29 Replies on “Making the Leap: Time to Change Manuscripts

  1. one step at a time

    A good post to start MY day. Today I’m nearing completion of my painting. I’ll be thinking of you…….one step at a time.

  2. great story! i often find that i do some of my most important work on a story when i’m exercising- it gets me thinking in new ways or something. and one step at a time are words to live by with revision!

  3. I love working off a revision letter. I love having direction and knowing what needs work. The hard part for me is once I start tearing the thing apart, I don’t want to leave. Revision is when I can sit at my desk for hours and hours and stay in that story until I can’t keep my eyes open any longer. It’s exhilarating and exhausting all at once!

    Happy revising!!

  4. I love that switch in your brain that snapped on: ready! And one step at a time seems like a very good way to move through revision. And I love your editor for getting this to you with plenty of time before you have to get back to teaching.

  5. Just made it through the easy line edits on the first 44 pages ( I do the easy ones first so I feel good about myself before tackling the bigger issues!)

  6. I feel the same way, Lisa – revision is the fun part!

    Also…I am making your blueberry crumb bars today – thank you for the recipe!

  7. Exactly! Part of the revision is actually double-checking some of the skating descriptions with some people who can actually DO the things in the book!

  8. Ha! I was just thinking the same thing about your post the other day – it’s so nice to put a real live face and voice to blog friends!

  9. Honestly, I love editorial letters. They lay these things out so neatly and cleanly and brilliantly that it’s a pleasure to go through the manuscript, checking things off as you make them better. You’ll have fun.

  10. Yay on getting up that hill! And good luck on the revision.

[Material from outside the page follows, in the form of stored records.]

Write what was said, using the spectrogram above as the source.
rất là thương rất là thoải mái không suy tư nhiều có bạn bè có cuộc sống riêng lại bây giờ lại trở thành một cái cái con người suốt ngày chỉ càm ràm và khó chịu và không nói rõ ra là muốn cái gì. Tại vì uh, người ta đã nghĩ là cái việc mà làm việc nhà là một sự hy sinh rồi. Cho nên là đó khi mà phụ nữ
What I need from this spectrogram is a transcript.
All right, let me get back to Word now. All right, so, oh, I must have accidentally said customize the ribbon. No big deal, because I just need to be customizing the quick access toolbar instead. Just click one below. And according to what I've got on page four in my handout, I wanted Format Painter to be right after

I always think it’s a good sign when our minds dive into a book like that — it means something in us is ready.

  11. Thanks, Amy – I’ve actually held off from reading this book for months, figuring I’d come back to it with fresh eyes when the editorial letter came, so I am ready!

  12. Happy revising!

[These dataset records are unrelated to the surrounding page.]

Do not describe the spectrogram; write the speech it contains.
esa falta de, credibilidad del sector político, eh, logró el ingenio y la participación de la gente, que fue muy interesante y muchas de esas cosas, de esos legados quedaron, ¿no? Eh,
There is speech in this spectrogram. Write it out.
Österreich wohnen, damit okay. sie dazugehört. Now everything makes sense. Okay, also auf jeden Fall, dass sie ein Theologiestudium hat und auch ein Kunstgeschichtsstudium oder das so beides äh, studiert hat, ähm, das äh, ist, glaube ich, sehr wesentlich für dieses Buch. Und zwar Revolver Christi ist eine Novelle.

    I love Post-Its, too and jump to their defense every time my mother, a historian-archivist type, bemoans them (the adhesive isn’t friendly to old paper). They have their uses and the revision process is something I wouldn’t dream of doing without them.

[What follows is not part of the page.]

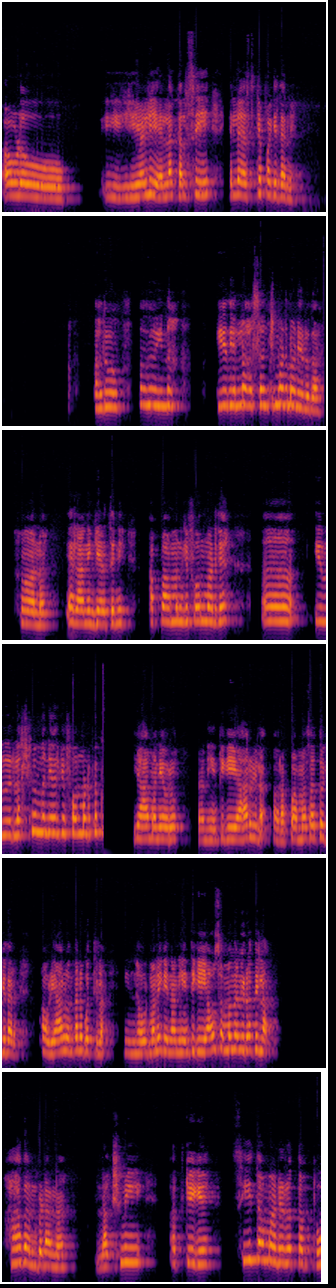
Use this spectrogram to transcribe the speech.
ಅವಳು ಈ ಹೇಳಿ ಎಲ್ಲ ಕಲಿಸಿ ಎಲ್ಲ ಎಸ್ಕೇಪ್ ಆಗಿದ್ದಾನೆ. ಅದು ಅದು ಇನ್ನು ಇದೆಲ್ಲ ಸಂಚು ಮಾಡಿ ಮಾಡಿರೋದಾ? ಹಾಂ ಅಣ್ಣ, ಎಲ್ಲ ನಿಂಗೆ ಹೇಳ್ತೀನಿ. ಅಪ್ಪ ಅಮ್ಮನಿಗೆ ಫೋನ್ ಮಾಡಿದೆ. ಇವು ಲಕ್ಷ್ಮಿ ಮನೆಯವ್ರಿಗೆ ಫೋನ್ ಮಾಡಬೇಕು. ಯಾವ ಮನೆಯವರು? ನನ್ನ ಹೆಂಡತಿಗೆ ಯಾರೂ ಇಲ್ಲ. ಅವ್ರ ಅಪ್ಪ ಅಮ್ಮ ಸತ್ತೋಗಿದ್ದಾರೆ ಅವ್ರು ಯಾರು ಅಂತಲೂ ಗೊತ್ತಿಲ್ಲ. ಇನ್ನು ಅವ್ರ ಮನೆಗೆ ನನ್ನ ಹೆಂಡತಿಗೆ ಯಾವ ಸಂಬಂಧ ಇರೋದಿಲ್ಲ. ಹಾಗನ್ಬೇಡಣ್ಣ ಲಕ್ಷ್ಮಿ ಅತ್ತಿಗೆಗೆ ಸೀತಾ ಮಾಡಿರೋ ತಪ್ಪು,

  13. I get many of my best ideas while walking. (I wish I could still run – bad knees.) Loved reading about your glorious morning run and how it helped you with SUGAR ON SNOW. I heard E.L. Konigsburg say once how writers need space and silence to write our stories.

  14. I’m just coming out the other side of the process, trying to remember what the book I abandoned to revise is about.

    I keep saying one day, I’ll learn to keep two books in my head at once, even if I don’t work much on the in-progress one during revisions. But I haven’t figured out how yet–I have to let that switch in my brain flip, too.

  15. I think there’s something about moving (running, walking) with nowhere in particular to go that gets our brains moving. As for the space & silence…they’re lovely but tough to come by in my world, so I’ve learned to be pretty flexible!

  16. It’s interesting, isn’t it? The other book is still there, and in fact, driving home from the library today I found myself playing with one of the scenes in my mind. But I bet if I sat down to write, I’d feel…I don’t know…like I were cheating on the book I’m supposed to be revising. Maybe it’s because the deadline’s pretty tight. Ah well…

  17. Amen – I’ve thought about buying stock in the Post-It note company I love them so much. And it’s so satisfying to take them off and stick them somewhere else when you’ve accomplished a little revision job, isn’t it?

  18. Yeah, I was on a tighter than usual timeline, too!

    For me, it’s like a method acting thing, almost … hard to channel more than one voice at the same time. (Hmmm, I wonder if actors struggle with trying to study two roles at once …)